#### Exercise inputs:
* * *
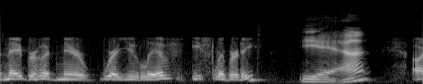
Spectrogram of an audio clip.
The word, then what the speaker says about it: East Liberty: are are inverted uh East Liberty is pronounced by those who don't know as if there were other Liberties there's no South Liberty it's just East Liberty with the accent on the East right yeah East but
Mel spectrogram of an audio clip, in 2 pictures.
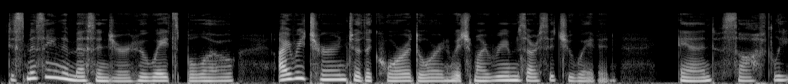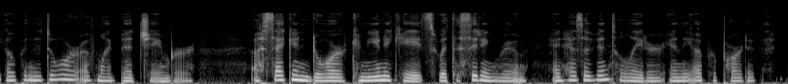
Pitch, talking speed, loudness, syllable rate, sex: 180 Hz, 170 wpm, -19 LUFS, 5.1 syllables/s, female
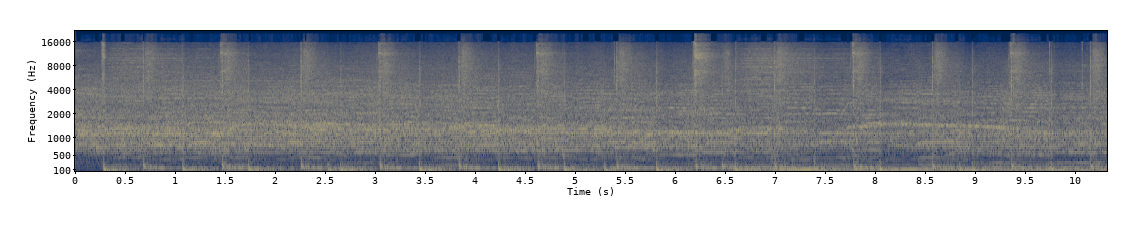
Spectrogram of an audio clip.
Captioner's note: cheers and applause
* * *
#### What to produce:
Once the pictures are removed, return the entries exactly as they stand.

#### Solution:
Spectrogram of an audio clip.
The word, then what the speaker says about it: East Liberty: are are inverted uh East Liberty is pronounced by those who don't know as if there were other Liberties there's no South Liberty it's just East Liberty with the accent on the East right yeah East but
Mel spectrogram of an audio clip, in 2 pictures.
Pitch, talking speed, loudness, syllable rate, sex: 180 Hz, 170 wpm, -19 LUFS, 5.1 syllables/s, female
Spectrogram of an audio clip.
Captioner's note: cheers and applause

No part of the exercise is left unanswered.